LOCKPORT, N.Y. (WIVB) — The Lockport Common Council says the fire department’s ambulance service is here to stay, despite a recent lawsuit questioning it’s validity.

The lawsuit was filed by Alderwoman Kathryn Fogle and it questions the legitimacy of the council’s vote to approve the city’s ambulance service in December. The Common Council President called this lawsuit frivolous and said this service isn’t going anywhere.

The resolution voted on Wednesday night was passed unanimously and served as a reaffirming vote of the council’s position in December.

“They were requesting that the vote be considered null and void as how they wanted it to end. We just wanted to make sure that would never be a possibility,” Mayor Michelle Roman told News 4 after the meeting.

“While they may say this is a procedure thing, what they want is to make that resolution on the 19th null and void. Null and void means no ambulance,” Council President Paul Beakman said.

Ambulance service was restored at the fire department after Twin City Ambulance said it can no longer be the primary provider in Lockport.
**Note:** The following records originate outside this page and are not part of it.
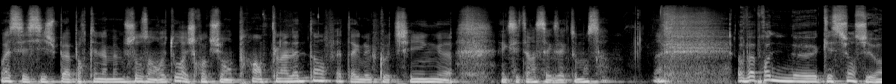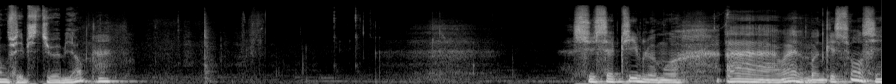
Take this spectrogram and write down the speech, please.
ouais, c'est si je peux apporter la même chose en retour, et je crois que je suis en, plein là-dedans en fait avec le coaching, euh, etc. C'est exactement ça. On va prendre une question suivante, Philippe, si tu veux bien. Susceptible, moi. Ah ouais, bonne question aussi.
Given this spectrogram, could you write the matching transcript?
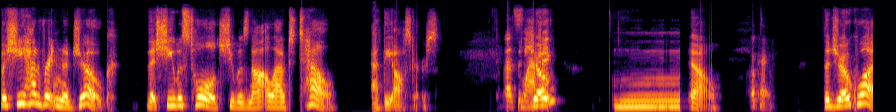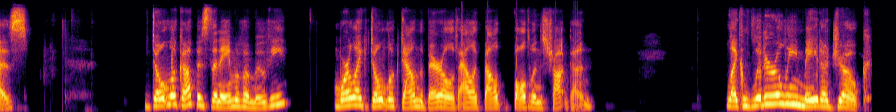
but she had written a joke that she was told she was not allowed to tell at the Oscars. That's The laughing. No. Okay. The joke was Don't Look Up is the name of a movie. More like Don't Look Down the Barrel of Alec Baldwin's Shotgun. Like, literally made a joke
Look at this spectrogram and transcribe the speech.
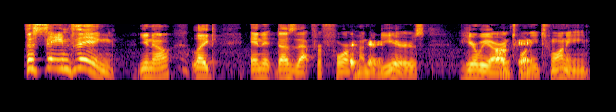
The same thing, you know? Like, and it does that for 400 Okay. years. Here we are in 2020.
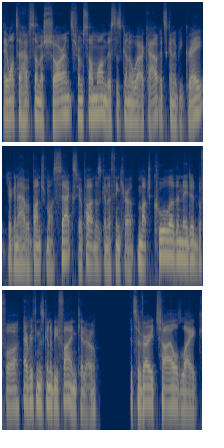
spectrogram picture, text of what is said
They want to have some assurance from someone this is going to work out. It's going to be great. You're going to have a bunch more sex. Your partner's going to think you're much cooler than they did before. Everything's going to be fine, kiddo. It's a very childlike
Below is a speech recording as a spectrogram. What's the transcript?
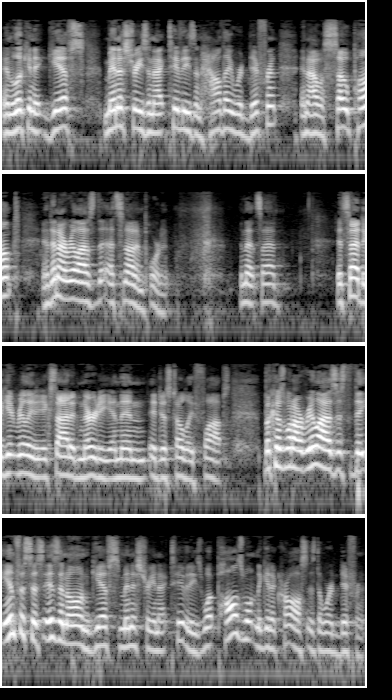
and looking at gifts, ministries, and activities and how they were different, and I was so pumped, and then I realized that that's not important. Isn't that sad? It's sad to get really excited, nerdy, and then it just totally flops. Because what I realize is that the emphasis isn't on gifts, ministry, and activities. What Paul's wanting to get across is the word different.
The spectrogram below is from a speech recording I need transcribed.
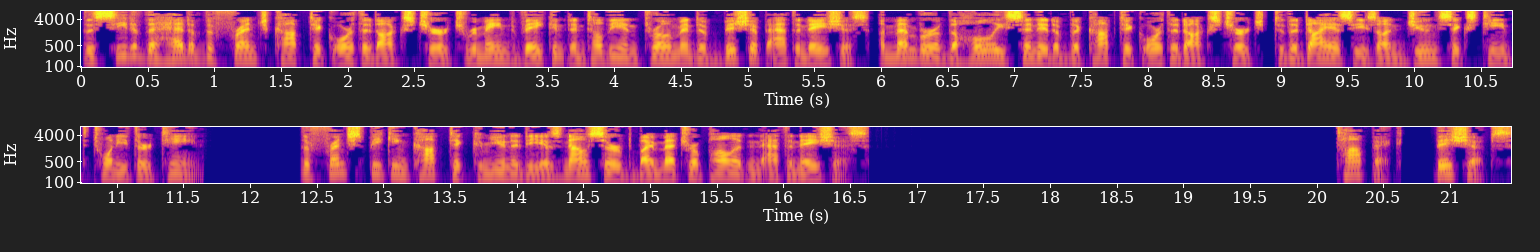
The seat of the head of the French Coptic Orthodox Church remained vacant until the enthronement of Bishop Athanasius, a member of the Holy Synod of the Coptic Orthodox Church, to the diocese on June 16, 2013. The French-speaking Coptic community is now served by Metropolitan Athanasius. Bishops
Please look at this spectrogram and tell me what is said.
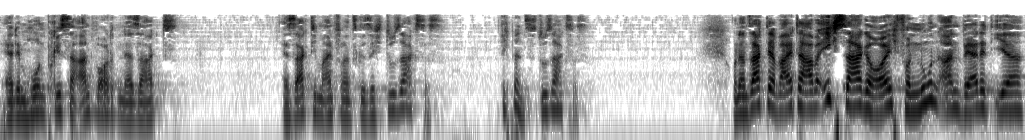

On December 19, the council voted to reinstate it and on February 14, Lockport Fire Ambulances were back on the streets.

“We followed every procedure to conduct a special meeting. Alderman Devine is a retired Assistant Chief. His voting on the ambulance does not affect his son as alleged in the lawsuit,” Beakman said.

Fire Chief Luca Quagliano says the service has helped hundreds of residents and has cut response times down to just minutes. He calls the lawsuit disheartening.

“I thought we were finally moving forward and some of this had calmed down and we were by it but apparently not,” Chief Quagliano said.

The lawsuit was filed last week by Alderwoman Fogle among other residents. It alleges the vote was done improperly, another alderman had a conflict of interest and shouldn’t have vote, and that the special session meeting did not follow public meeting law. Fogle was not at Wednesday night’s meeting.

“She decided that she needed to do this, but I need to make sure the city runs,” Mayor Roman said.

“She decided to go camping. She decided to sue us. She should’ve been here,” Beakman added.

News 4 reached out to Fogle and other plaintiffs, who did not respond to the request for comment, as well as the attorney representing them, who did not want to speak on camera.

The lawsuit will be heard in court on May 11. As for the ambulance service, the council says it is staying in service to help residents in the city.

Tara Lynch is a Buffalo native who joined the News 4 team as a reporter in 2022. She previously worked at WETM in Elmira, N.Y., a sister station of News 4. You can follow Tara on Facebook and Twitter and find more of her work here.